• _Extracted data entries_:
--------------------------------

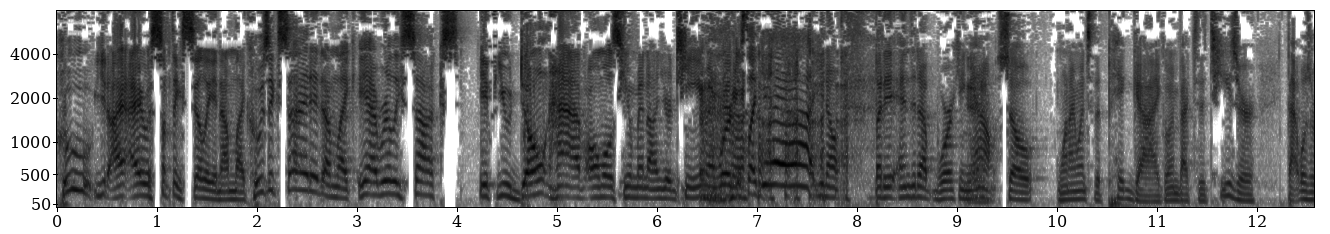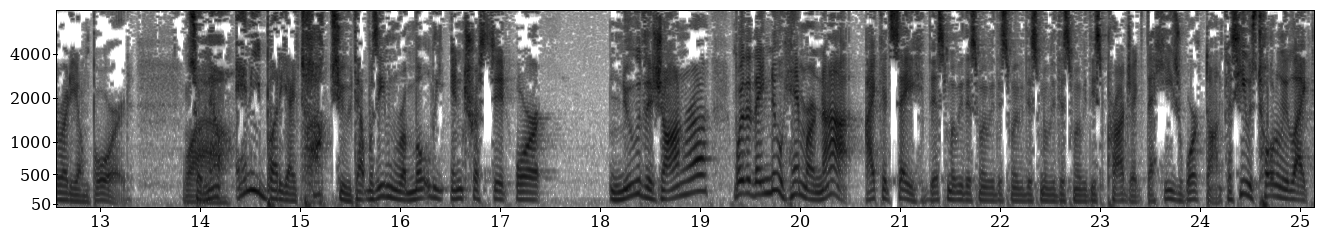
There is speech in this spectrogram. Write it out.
who you know I, I was something silly and i'm like who's excited? I'm like yeah it really sucks if you don't have almost human on your team and we're just like yeah you know. But it ended up working Yeah. out. So when i went to the pig guy going back to the teaser that was already on board so now anybody I talked to that was even remotely interested or knew the genre, whether they knew him or not, I could say this movie, this movie, this movie, this movie, this movie, this project that he's worked on because he was totally like,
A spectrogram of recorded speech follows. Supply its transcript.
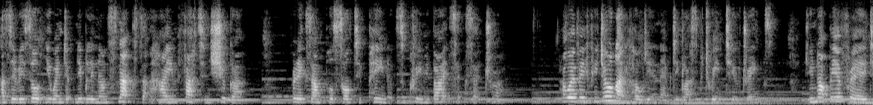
As a result, you end up nibbling on snacks that are high in fat and sugar, for example salted peanuts, creamy bites, etc. However, if you don't like holding an empty glass between two drinks, do not be afraid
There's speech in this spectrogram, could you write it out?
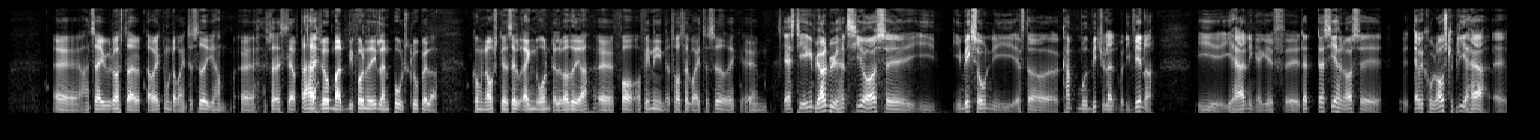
Øh, og han sagde jo også, at der, der var ikke nogen, der var interesseret i ham. Øh, så der, der havde de åbenbart lige fundet et eller andet polsk klub, eller Kominovski havde selv ringet rundt, eller hvad ved jeg, øh, for at finde en, der trods alt var interesseret. Ikke? Øhm, Ja, Stig Inge Bjørnby, han siger også øh, i, i mixzonen i, efter kampen mod Midtjylland, hvor de vinder i, i Herning AGF, øh, der, der siger han også, øh, David Kominovski bliver her. Øh,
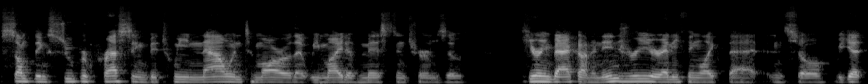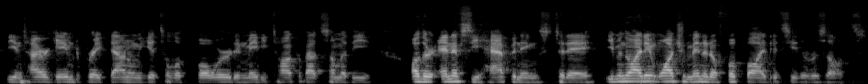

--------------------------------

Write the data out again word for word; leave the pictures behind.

There is speech in this spectrogram. Write it out.
who you know I, I was something silly and i'm like who's excited? I'm like yeah it really sucks if you don't have almost human on your team and we're just like yeah you know. But it ended up working Yeah. out. So when i went to the pig guy going back to the teaser that was already on board so now anybody I talked to that was even remotely interested or knew the genre, whether they knew him or not, I could say this movie, this movie, this movie, this movie, this movie, this project that he's worked on because he was totally like,
A spectrogram of recorded speech follows. Supply its transcript.
As a result, you end up nibbling on snacks that are high in fat and sugar, for example salted peanuts, creamy bites, etc. However, if you don't like holding an empty glass between two drinks, do not be afraid
There's speech in this spectrogram, could you write it out?
Øh, og han sagde jo også, at der, der var ikke nogen, der var interesseret i ham. Øh, så der, der havde de åbenbart lige fundet et eller andet polsk klub, eller Kominovski havde selv ringet rundt, eller hvad ved jeg, øh, for at finde en, der trods alt var interesseret. Ikke? Øhm, Ja, Stig Inge Bjørnby, han siger også øh, i, i mixzonen i, efter kampen mod Midtjylland, hvor de vinder i, i Herning AGF, øh, der, der siger han også, øh, David Kominovski bliver her. Øh,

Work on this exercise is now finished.